Just after my first child was born I thought I’d gone crazy. It was not depression. It was more like a thick rope of worry that tied me day and night to the welfare of my daughter. I felt unable to relax: a mother lion sniffing the air for the scent of danger, a good sentry on alert.
Thankfully, this was not the limit of my thoughts. Most of the time I couldn’t believe my luck. She had boundless blue eyes and the tiniest fingernails. She loved wind in her face, Bob Marley and being with me. I was in love.
So how do I mesh this image of the anxious restless mother with the contented joyous one? Can they both be equally normal ‐ even valuable ‐ parts of motherhood? I only ever talked about my happiness, telling everyone who asked that things were going fine. It never occurred to me to embrace the other. The worry was like a wound that needed to heal quickly or, if not, be amputated.

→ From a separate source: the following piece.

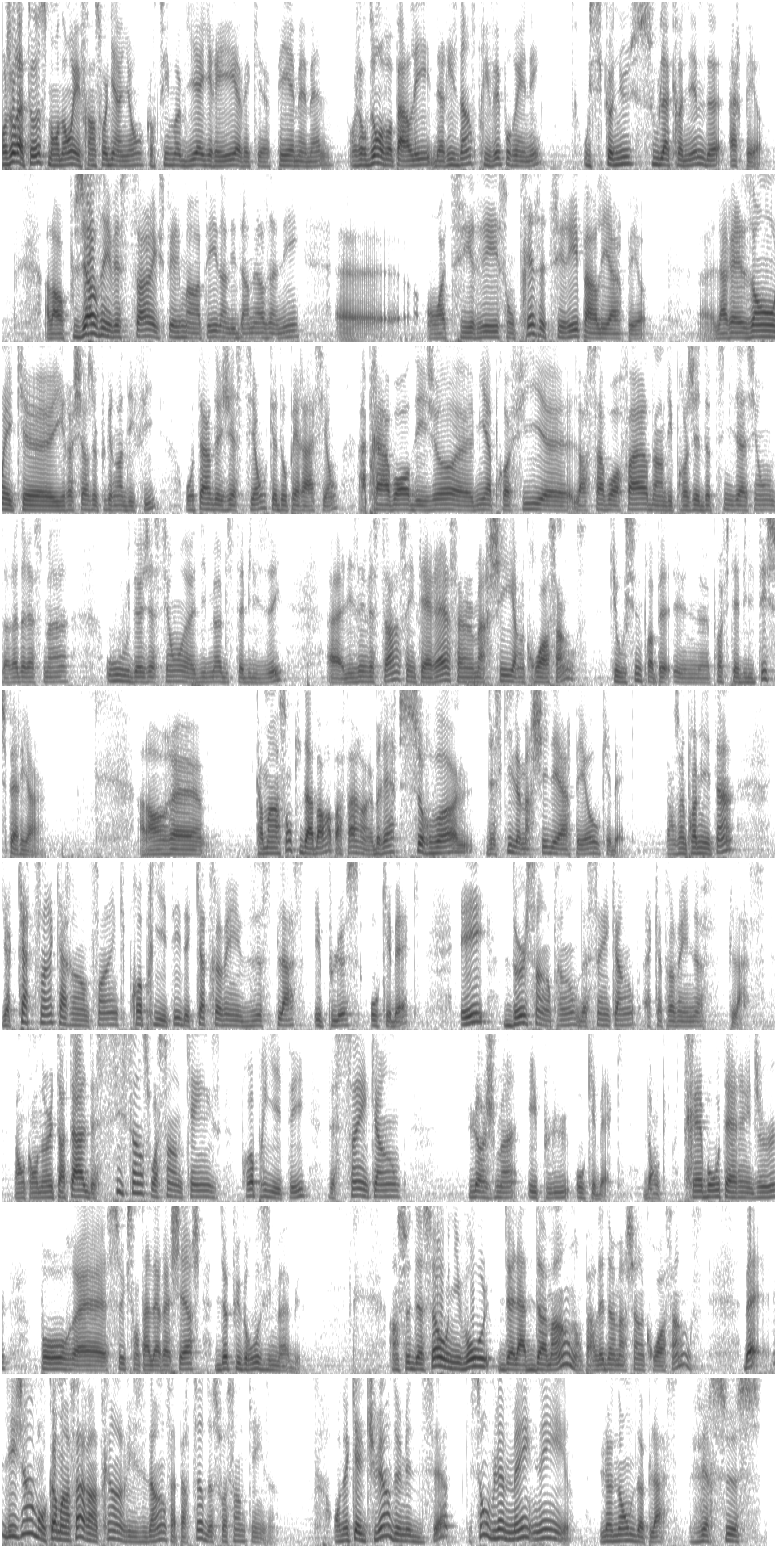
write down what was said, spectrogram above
Bonjour à tous, mon nom est François Gagnon, courtier immobilier agréé avec euh, PMML. Aujourd'hui, on va parler de résidence privée pour aînés, aussi connue sous l'acronyme de RPA. Alors, plusieurs investisseurs expérimentés dans les dernières années euh, ont attiré, sont très attirés par les RPA. Euh, la raison est qu'ils recherchent de plus grands défis, autant de gestion que d'opération, après avoir déjà euh, mis à profit euh, leur savoir-faire dans des projets d'optimisation, de redressement ou de gestion euh, d'immeubles stabilisés. les investisseurs s'intéressent à un marché en croissance qui a aussi une, profitabilité supérieure. Alors, commençons tout d'abord par faire un bref survol de ce qu'est le marché des RPA au Québec. Dans un premier temps, il y a 445 propriétés de 90 places et plus au Québec et 230 de 50 à 89 places. Donc, on a un total de 675 propriétés de 50 logements et plus au Québec. Donc, très beau terrain de jeu pour euh, ceux qui sont à la recherche de plus gros immeubles. Ensuite de ça, au niveau de la demande, on parlait d'un marché en croissance, bien, les gens vont commencer à rentrer en résidence à partir de 75 ans. On a calculé en 2017 que si on voulait maintenir le nombre de places versus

As my children aged, I began to realise why I never talked about the fear. The fear is seen as impairment by those who count. If you talk with mental health professionals about worried mothers, you’re likely to hear words like overanxious, intrusive, and preoccupied. If you listen to more mainstream sources you will hear instead of helicopter mothers and smother mothers.
The conclusion is the same. A good mother is one who cares deeply but is relaxed and cool. She knows what’s best and maintains a balance. She can look after her baby while also looking after herself (and her figure, her marriage and her ambitions). She makes jokes about the ‘good old days’ when children were set loose for hours on their own, when we all survived without car seats, when there was nothing a good night’s sleep couldn’t fix. She is neither overwrought nor overinvolved.
Most mothers I know don’t fit this description. Mostly they apologise for their motherly feelings, wishing they could be more ‘relaxed,’ or criticizing themselves for messy homes or half‐finished projects. And there are many experts who deepen this worry by saying we’ve all gone overboard with our modern‐day concerns about child development, pointing to the worrywart mothers as a problem.
I disagree. I believe that mothers have always worried for their children. I do not see it as pathological that mothers feel unable to let their guard down or, as many mothers tell me, ‘need to see the baby breathe.’ If such feeling paralyzes or defines, it is obviously problematic. But most of us weave this into our motherly role just as we weave washing baby clothes, arranging play dates or reading bedtime stories. We are watchful not because we are crazy, but because we know what’s at stake.
SOLIDARITY IN IMPERFECTION
Mothers give birth every day and babies emerge, cry, sleep, burp, feed, babble and grow into adults. But beneath that typical story most every mother detects an intense fragility. We know that in the silence are mothers who have lost their children and babies who have lost their mothers. Simultaneously, we must face the challenge of becoming a mother and the mystery that can haunt us: are we up to the task? We know that the motions of day‐to‐day mothering in which we accomplish ‘nothing’ will nonetheless find us emotionally exhausted and physically spent.
Sitting on the steps of my Playcentre, I chat to a mother who I felt sure was not like me. Her baby slept on command, her toddler was independent, her nappy bag organized and her hair styled beautifully. She was funny and so ‘put together’ that I simultaneously wished I could be her while squirreling away criticisms that she must secretly ignore her children for long periods of time. I liked her in spite of myself. Then one day, in the midst of conversation about an upcoming trip, she slipped in a tiny detail. “It’s a good morning if I can manage to have a shower,” she said. “I wish I could figure out how to do what other mothers so clearly can.” I wanted to hug her. I probably should have.
OUR WORRY IS OUR STRENGTH
It is not a failing or weakness to worry as a mum. Nor is it a motherly misdemeanor to not have enough time in the day to cook a proper meal, tidy the house while also making a significant contribution toward the environment or world peace. In times like these, when leaders and journalists question how our youth have gone so wrong, why do we stand in criticism of mothers who are vigilant in their desire to carve out a sphere in which their children can flourish?
It is all too easy to forget how hard we are all trying as mothers to get it right. Our mothering will always be imperfect, but the worry is not our imperfection. The world sees the surface of our lives, just as we can only see the trees above the ground. But, if the roots are not digging deep, there is no survival. Mothers dig deep with many tools. Our worry is one. It is not who we are as mothers, but it unites us in our love. We love our children enough to worry. And that makes the worry part of our strength.
Lauren Porter is a clinical social worker, family therapist and PhD candidate, as well as Co-Director of the New Zealand-based Centre for Attachment. Her professional focus is the merging of attachment theory, neuroscience and wisdom traditions. She is the mother of two beautiful children and wife to one wonderful husband.